→ **Task goal**
Using the listing below, report all lines holding the word "transcript".

→ **Excerpted records**
※

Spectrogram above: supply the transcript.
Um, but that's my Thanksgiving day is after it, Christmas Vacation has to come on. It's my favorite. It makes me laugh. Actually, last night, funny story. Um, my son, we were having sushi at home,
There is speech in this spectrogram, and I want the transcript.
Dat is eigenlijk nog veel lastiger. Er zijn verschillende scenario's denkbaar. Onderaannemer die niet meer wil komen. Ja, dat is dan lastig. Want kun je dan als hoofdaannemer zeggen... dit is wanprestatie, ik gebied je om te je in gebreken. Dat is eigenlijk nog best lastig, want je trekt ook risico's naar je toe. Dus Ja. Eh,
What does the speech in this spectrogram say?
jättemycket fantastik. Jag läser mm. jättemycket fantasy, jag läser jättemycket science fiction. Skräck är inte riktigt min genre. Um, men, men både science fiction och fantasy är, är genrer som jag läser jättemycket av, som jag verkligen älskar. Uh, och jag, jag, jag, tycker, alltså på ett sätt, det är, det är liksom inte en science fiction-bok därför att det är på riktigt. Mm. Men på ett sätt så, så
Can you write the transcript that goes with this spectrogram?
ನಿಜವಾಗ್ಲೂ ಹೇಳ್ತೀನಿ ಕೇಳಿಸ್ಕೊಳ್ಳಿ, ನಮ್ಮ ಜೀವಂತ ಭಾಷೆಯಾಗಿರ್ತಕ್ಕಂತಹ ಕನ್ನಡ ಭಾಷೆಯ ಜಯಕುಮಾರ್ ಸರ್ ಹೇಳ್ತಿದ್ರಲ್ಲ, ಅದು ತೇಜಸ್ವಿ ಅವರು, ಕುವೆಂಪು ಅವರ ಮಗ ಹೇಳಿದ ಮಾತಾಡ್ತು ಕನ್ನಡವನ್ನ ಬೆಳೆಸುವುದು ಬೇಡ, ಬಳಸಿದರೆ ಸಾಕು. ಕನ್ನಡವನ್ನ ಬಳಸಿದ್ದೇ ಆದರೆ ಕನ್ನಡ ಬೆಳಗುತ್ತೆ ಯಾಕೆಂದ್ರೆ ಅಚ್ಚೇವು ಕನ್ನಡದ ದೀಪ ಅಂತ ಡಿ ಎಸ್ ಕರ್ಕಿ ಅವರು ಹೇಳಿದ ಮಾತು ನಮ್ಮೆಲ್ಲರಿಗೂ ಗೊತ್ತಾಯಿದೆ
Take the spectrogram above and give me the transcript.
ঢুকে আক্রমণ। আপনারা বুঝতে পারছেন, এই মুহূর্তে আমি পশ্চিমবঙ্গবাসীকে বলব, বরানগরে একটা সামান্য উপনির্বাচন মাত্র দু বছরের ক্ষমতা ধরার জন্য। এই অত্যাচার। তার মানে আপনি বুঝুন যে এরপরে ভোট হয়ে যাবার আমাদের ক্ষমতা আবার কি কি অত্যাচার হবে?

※

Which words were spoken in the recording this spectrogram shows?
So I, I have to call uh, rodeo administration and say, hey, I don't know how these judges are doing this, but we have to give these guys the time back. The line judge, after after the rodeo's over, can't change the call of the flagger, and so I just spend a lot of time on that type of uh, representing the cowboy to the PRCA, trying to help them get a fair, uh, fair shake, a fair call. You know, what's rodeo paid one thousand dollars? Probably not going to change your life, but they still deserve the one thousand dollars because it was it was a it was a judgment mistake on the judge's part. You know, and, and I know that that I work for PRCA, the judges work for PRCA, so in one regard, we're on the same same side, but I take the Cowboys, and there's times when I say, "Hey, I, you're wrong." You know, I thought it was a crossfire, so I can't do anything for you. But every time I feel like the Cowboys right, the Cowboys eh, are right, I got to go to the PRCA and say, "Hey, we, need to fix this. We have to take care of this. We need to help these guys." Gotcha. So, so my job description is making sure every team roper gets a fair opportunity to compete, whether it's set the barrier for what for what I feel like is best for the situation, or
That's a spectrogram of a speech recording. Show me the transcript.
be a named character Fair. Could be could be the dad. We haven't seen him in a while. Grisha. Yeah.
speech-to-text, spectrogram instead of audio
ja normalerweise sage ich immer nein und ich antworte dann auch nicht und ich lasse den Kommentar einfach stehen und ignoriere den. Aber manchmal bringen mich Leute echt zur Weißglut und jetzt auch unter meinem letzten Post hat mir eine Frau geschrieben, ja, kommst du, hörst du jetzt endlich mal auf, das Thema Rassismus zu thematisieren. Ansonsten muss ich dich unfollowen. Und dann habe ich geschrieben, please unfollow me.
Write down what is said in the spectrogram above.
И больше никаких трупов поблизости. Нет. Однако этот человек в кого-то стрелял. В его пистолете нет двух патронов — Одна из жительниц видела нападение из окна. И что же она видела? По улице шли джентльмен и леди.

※

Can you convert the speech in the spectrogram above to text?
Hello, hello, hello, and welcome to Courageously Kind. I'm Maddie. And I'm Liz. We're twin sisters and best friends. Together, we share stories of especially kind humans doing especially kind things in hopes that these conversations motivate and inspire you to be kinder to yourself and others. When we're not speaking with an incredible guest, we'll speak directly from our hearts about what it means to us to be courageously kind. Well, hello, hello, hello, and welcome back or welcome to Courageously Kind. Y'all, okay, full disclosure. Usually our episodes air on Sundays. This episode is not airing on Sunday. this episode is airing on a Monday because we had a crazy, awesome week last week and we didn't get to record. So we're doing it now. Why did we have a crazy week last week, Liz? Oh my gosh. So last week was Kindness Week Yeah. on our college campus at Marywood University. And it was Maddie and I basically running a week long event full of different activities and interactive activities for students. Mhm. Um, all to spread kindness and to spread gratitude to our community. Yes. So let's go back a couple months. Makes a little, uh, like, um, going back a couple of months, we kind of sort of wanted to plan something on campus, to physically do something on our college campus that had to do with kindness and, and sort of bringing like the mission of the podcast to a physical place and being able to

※

→ **Result**
Spectrogram above: supply the transcript.
There is speech in this spectrogram, and I want the transcript.
Can you write the transcript that goes with this spectrogram?
Take the spectrogram above and give me the transcript.
That's a spectrogram of a speech recording. Show me the transcript.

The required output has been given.